▶ **Exercise description**
Nothing but the lines from the one containing "Transcript of the speech in this spectrogram" to the final line of the entries should appear, copied exactly and without pictures.

▶ **Extracted entries**
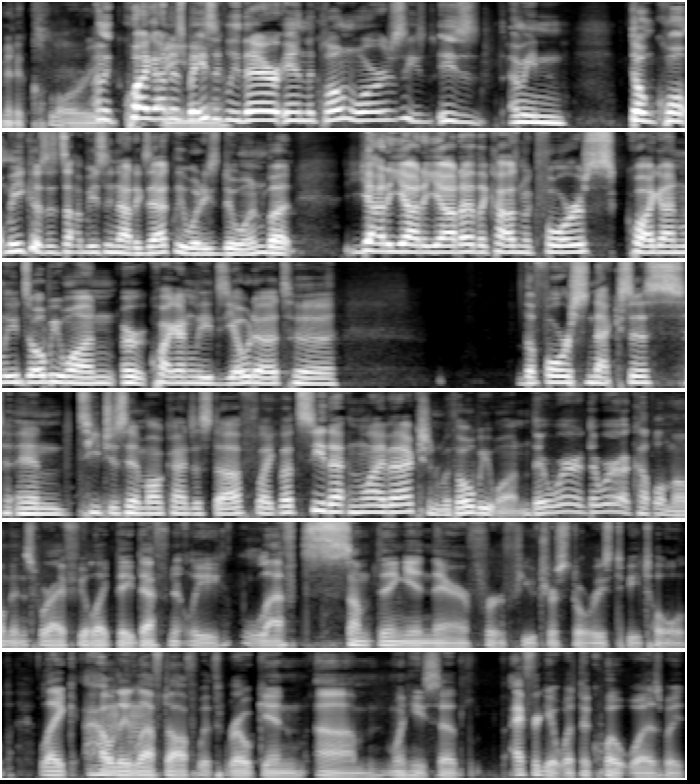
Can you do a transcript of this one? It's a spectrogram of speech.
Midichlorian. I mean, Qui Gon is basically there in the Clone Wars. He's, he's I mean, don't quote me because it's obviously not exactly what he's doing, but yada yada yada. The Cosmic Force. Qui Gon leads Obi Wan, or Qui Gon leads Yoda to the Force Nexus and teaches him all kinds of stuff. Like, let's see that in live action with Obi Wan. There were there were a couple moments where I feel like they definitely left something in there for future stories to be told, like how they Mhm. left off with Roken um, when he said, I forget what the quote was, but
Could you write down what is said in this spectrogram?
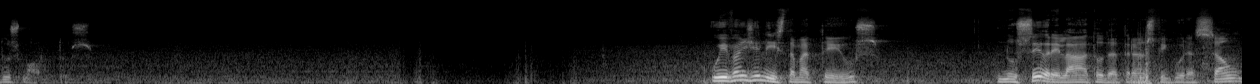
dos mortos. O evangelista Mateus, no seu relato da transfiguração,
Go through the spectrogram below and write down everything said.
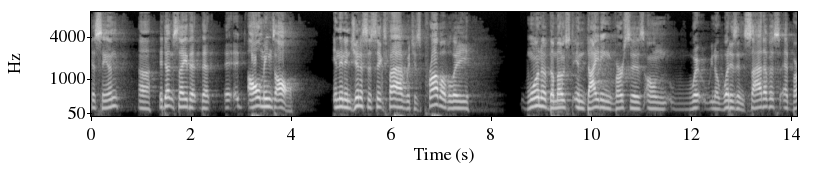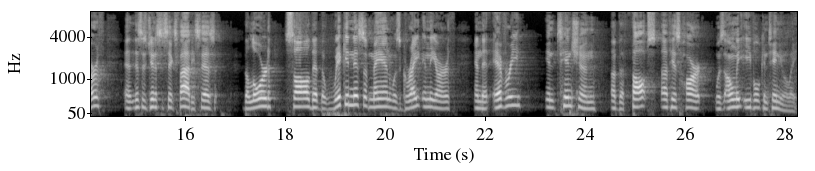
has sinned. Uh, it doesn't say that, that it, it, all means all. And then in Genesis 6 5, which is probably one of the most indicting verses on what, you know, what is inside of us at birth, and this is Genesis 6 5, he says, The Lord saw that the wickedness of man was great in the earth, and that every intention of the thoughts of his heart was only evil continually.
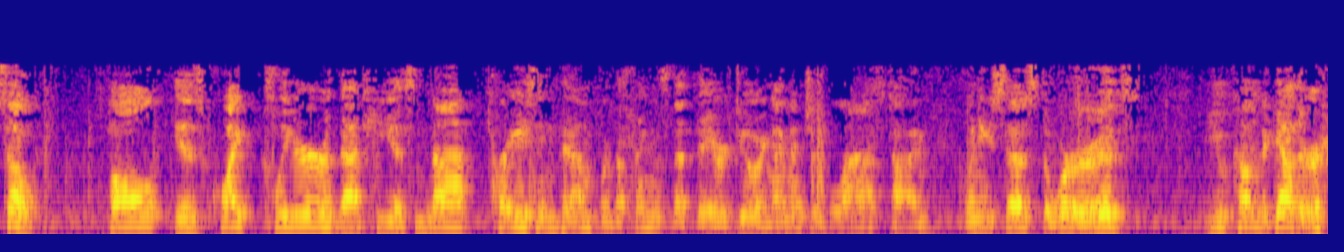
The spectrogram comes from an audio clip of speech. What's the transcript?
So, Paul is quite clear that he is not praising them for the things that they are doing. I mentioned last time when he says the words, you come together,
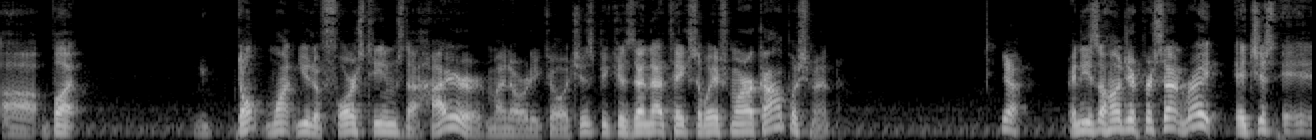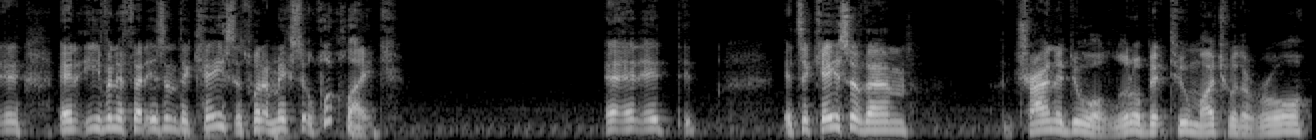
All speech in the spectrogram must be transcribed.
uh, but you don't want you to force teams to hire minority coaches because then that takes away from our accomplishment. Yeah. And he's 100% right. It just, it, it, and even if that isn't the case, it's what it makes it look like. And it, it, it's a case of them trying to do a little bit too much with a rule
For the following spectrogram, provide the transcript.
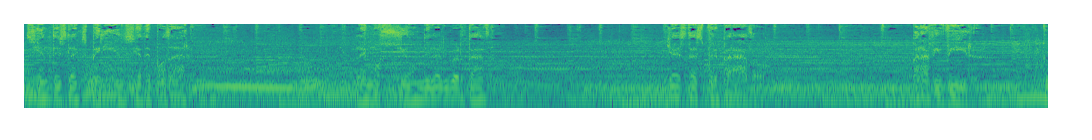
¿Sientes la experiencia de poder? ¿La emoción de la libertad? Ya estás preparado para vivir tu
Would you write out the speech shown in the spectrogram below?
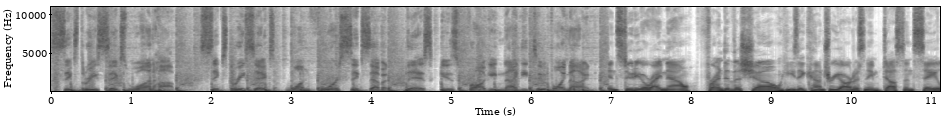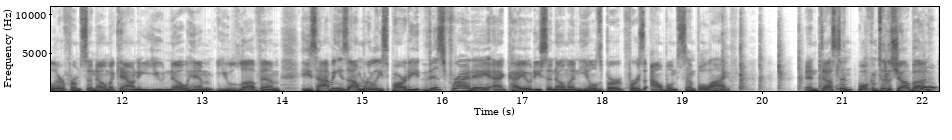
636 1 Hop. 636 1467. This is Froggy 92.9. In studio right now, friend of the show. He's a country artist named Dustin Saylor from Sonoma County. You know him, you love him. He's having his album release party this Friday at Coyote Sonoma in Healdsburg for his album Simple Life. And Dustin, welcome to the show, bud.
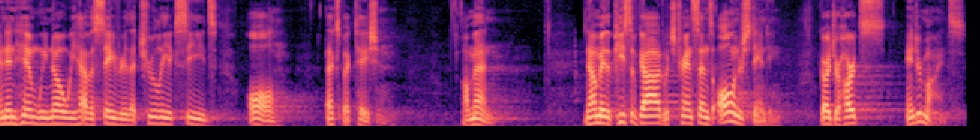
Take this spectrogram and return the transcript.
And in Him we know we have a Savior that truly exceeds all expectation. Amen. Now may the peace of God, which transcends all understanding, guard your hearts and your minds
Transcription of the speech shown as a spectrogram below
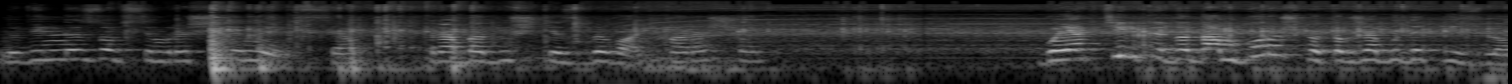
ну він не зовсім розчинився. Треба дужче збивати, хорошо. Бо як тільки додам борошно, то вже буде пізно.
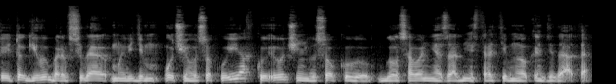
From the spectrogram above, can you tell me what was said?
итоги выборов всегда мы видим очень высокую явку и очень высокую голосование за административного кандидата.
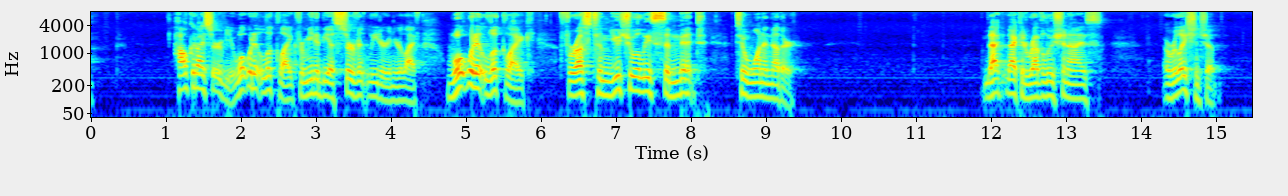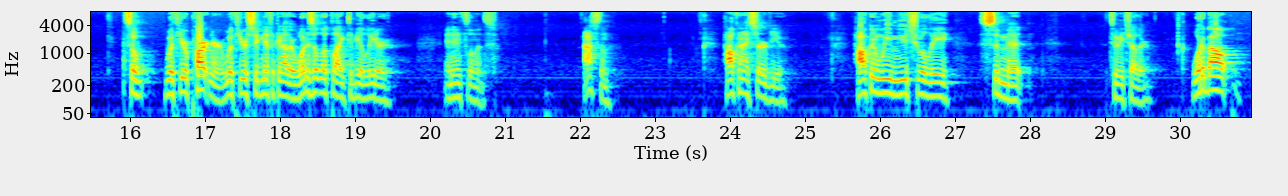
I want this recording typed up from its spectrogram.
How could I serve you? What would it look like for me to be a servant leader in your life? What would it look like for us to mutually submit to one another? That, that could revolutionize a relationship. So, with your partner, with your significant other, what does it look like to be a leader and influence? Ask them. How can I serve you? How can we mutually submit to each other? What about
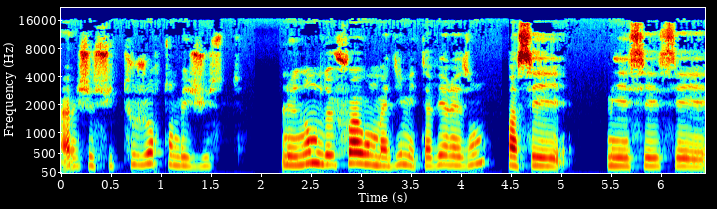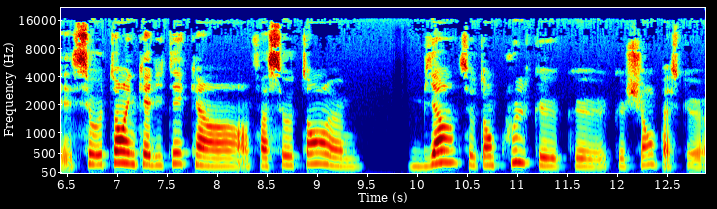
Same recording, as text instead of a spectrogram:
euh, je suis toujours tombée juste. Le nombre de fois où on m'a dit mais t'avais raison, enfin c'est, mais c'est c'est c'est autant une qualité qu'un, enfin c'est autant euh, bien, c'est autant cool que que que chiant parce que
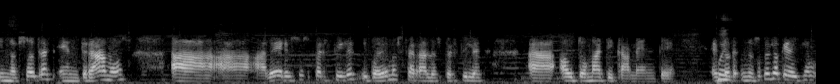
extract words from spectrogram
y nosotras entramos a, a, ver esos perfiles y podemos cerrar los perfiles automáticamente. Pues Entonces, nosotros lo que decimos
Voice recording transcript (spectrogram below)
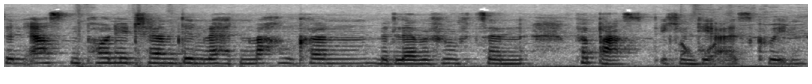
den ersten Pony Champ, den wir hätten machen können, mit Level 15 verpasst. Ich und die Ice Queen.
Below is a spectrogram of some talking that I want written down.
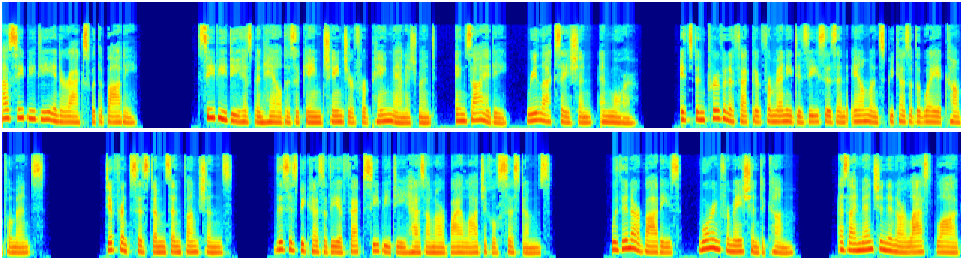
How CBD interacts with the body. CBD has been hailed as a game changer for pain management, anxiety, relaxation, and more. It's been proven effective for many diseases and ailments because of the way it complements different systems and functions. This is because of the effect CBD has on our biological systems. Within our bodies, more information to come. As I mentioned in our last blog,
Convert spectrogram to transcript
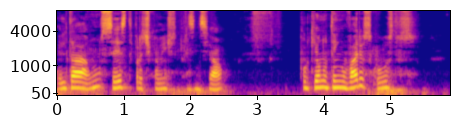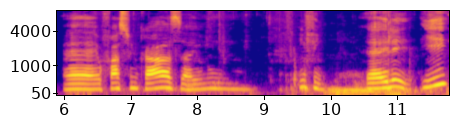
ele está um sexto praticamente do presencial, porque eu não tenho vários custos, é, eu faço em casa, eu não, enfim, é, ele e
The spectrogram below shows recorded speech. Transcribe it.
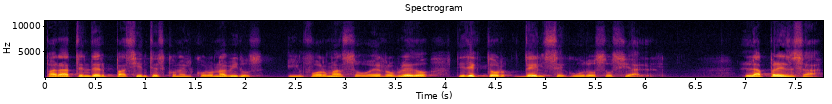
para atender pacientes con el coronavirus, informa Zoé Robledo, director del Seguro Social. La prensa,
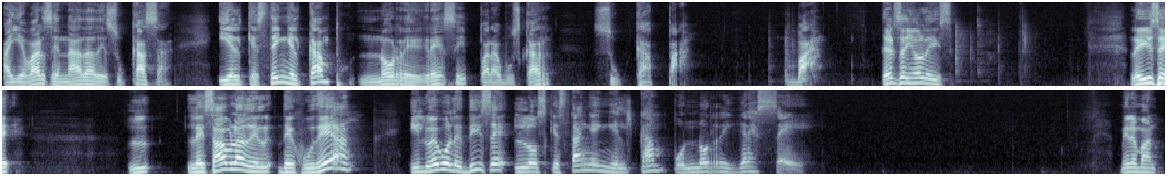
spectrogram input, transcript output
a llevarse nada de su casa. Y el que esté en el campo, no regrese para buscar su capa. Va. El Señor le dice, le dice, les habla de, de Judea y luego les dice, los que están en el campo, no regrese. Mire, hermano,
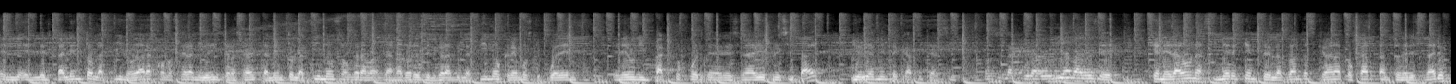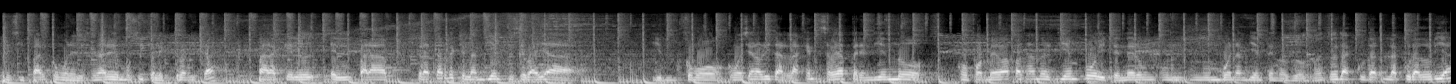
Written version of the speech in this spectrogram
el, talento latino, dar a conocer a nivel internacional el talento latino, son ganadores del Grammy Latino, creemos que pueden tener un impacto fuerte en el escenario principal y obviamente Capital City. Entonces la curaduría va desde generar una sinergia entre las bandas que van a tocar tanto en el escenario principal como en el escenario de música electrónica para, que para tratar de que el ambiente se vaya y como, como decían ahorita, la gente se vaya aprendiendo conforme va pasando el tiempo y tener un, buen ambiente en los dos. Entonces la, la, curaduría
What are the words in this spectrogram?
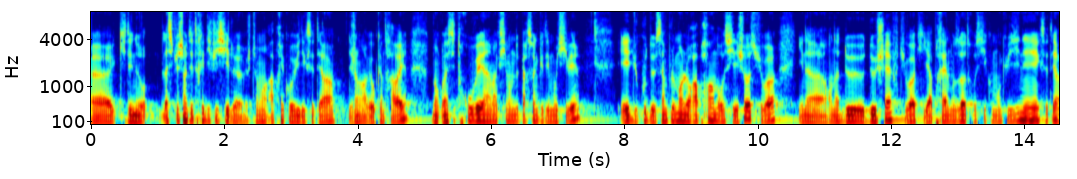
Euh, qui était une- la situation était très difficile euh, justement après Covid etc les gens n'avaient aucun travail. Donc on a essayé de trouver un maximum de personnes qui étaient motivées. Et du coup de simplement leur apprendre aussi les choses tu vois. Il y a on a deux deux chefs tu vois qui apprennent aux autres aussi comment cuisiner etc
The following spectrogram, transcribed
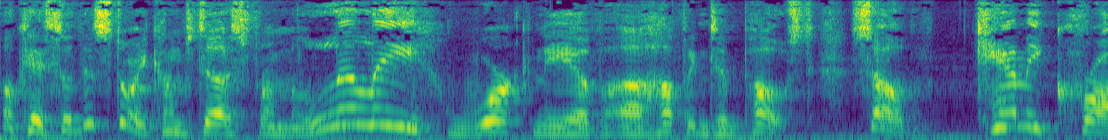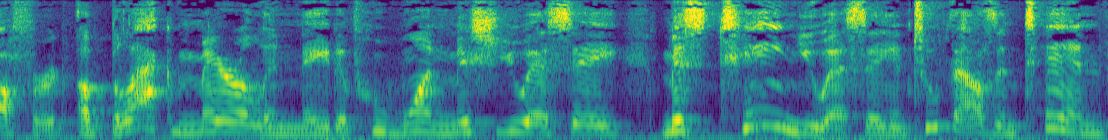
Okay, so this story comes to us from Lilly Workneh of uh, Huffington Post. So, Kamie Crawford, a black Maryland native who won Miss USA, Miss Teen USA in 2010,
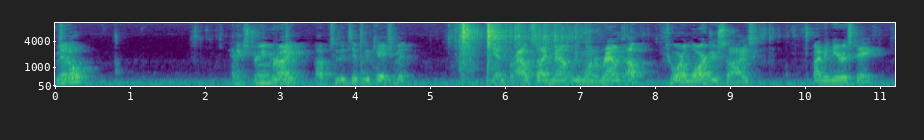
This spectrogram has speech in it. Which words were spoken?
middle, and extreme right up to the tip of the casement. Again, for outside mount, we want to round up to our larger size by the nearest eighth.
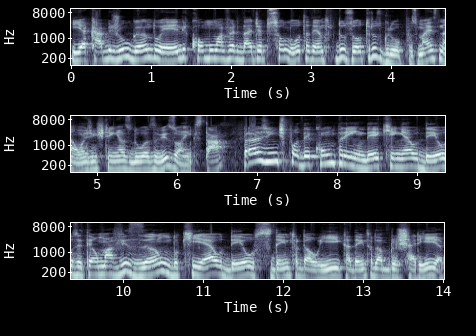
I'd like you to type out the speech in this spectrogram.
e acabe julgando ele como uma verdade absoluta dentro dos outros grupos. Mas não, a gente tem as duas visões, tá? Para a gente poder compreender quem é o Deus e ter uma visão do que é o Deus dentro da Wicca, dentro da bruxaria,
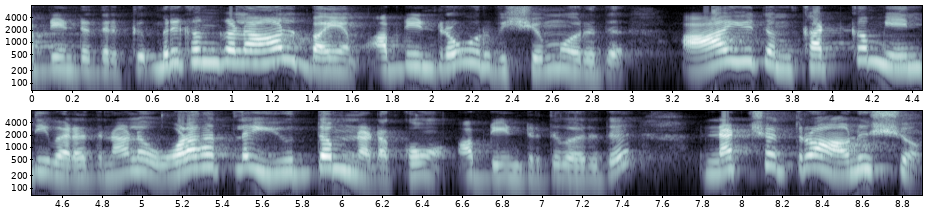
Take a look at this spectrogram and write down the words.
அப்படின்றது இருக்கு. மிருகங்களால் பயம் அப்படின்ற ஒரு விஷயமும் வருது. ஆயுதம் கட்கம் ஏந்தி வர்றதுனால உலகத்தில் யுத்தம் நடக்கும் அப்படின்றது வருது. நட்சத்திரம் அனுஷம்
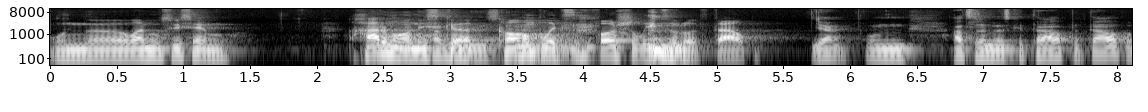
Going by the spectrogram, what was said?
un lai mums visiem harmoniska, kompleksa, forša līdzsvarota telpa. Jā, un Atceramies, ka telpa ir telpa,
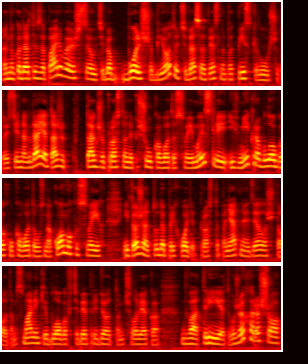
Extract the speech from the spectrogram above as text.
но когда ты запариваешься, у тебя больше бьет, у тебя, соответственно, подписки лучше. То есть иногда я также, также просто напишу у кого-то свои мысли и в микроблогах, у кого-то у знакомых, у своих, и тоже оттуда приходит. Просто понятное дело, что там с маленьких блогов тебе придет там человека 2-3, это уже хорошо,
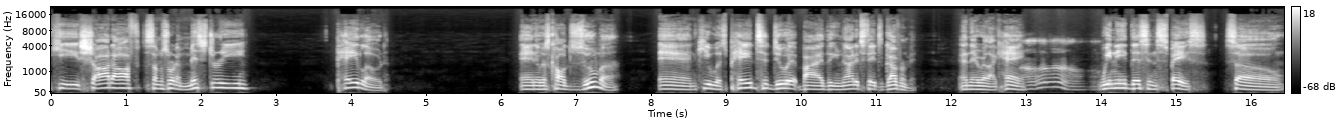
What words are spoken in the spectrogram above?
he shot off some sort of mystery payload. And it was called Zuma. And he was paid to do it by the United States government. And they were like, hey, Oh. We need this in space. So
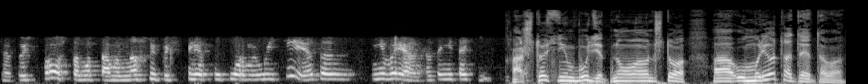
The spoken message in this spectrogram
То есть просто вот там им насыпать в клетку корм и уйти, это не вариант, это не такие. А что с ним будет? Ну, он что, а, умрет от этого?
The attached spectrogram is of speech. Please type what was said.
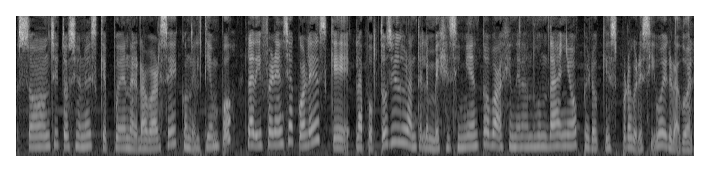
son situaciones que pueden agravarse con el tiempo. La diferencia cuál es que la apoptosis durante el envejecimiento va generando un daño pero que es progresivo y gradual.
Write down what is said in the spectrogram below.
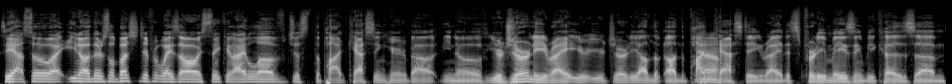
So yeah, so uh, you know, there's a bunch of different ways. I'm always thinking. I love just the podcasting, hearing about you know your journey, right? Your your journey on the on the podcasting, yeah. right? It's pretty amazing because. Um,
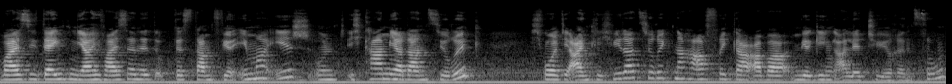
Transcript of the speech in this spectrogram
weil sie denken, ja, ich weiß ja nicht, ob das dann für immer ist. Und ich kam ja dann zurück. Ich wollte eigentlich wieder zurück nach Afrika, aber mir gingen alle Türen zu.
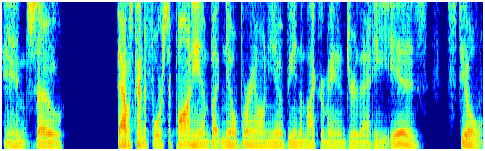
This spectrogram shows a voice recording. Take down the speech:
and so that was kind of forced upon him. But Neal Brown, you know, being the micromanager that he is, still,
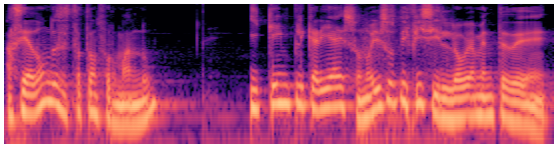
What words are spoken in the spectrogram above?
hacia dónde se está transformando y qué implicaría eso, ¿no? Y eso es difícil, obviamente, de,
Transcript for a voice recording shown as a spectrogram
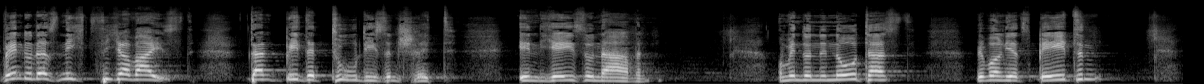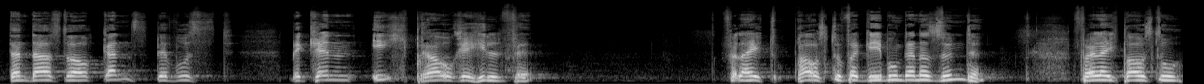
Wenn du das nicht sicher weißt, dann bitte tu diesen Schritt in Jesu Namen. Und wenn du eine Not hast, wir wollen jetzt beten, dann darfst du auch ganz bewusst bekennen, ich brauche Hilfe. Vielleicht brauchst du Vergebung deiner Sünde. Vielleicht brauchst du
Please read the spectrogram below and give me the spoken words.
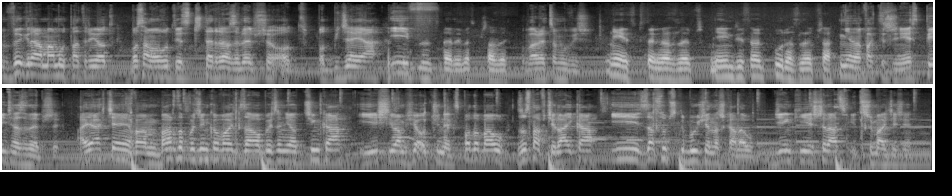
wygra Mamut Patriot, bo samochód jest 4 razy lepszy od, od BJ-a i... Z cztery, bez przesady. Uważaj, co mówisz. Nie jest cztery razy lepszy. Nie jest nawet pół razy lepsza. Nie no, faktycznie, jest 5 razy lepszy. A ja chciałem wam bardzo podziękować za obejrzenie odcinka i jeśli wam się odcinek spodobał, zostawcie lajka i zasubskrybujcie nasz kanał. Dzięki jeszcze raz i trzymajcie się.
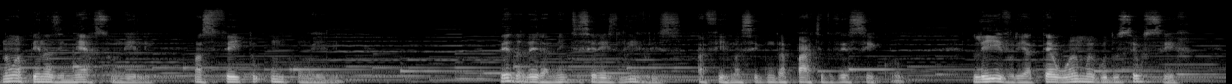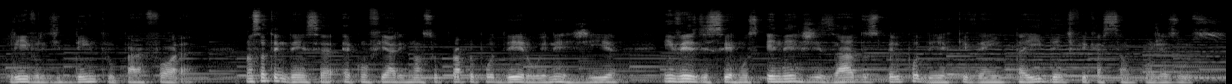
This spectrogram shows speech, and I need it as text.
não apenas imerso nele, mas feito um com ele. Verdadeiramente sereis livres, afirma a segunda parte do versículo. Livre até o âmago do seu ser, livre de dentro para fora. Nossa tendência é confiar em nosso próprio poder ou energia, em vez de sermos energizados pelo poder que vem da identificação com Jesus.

▶ **Expected answer**
Transcript of the speech in this spectrogram
weil sie denken, ja, ich weiß ja nicht, ob das dann für immer ist. Und ich kam ja dann zurück. Ich wollte eigentlich wieder zurück nach Afrika, aber mir gingen alle Türen zu.
This spectrogram shows a voice recording. Take down the speech:
and so that was kind of forced upon him. But Neal Brown, you know, being the micromanager that he is, still,
What words are spoken in the spectrogram above?
hacia dónde se está transformando y qué implicaría eso, ¿no? Y eso es difícil, obviamente, de,
Transcript for a voice recording shown as a spectrogram
Wenn du das nicht sicher weißt, dann bitte tu diesen Schritt in Jesu Namen. Und wenn du eine Not hast, wir wollen jetzt beten, dann darfst du auch ganz bewusst bekennen, ich brauche Hilfe. Vielleicht brauchst du Vergebung deiner Sünde. Vielleicht brauchst du
Please read the spectrogram below and give me the spoken words.
wygra Mamut Patriot, bo samochód jest 4 razy lepszy od, od BJ-a i... Z cztery, bez przesady. Uważaj, co mówisz. Nie jest cztery razy lepszy. Nie jest nawet pół razy lepsza. Nie no, faktycznie, jest 5 razy lepszy. A ja chciałem wam bardzo podziękować za obejrzenie odcinka i jeśli wam się odcinek spodobał, zostawcie lajka i zasubskrybujcie nasz kanał. Dzięki jeszcze raz i trzymajcie się.
This spectrogram shows speech, and I need it as text.
não apenas imerso nele, mas feito um com ele. Verdadeiramente sereis livres, afirma a segunda parte do versículo. Livre até o âmago do seu ser, livre de dentro para fora. Nossa tendência é confiar em nosso próprio poder ou energia, em vez de sermos energizados pelo poder que vem da identificação com Jesus.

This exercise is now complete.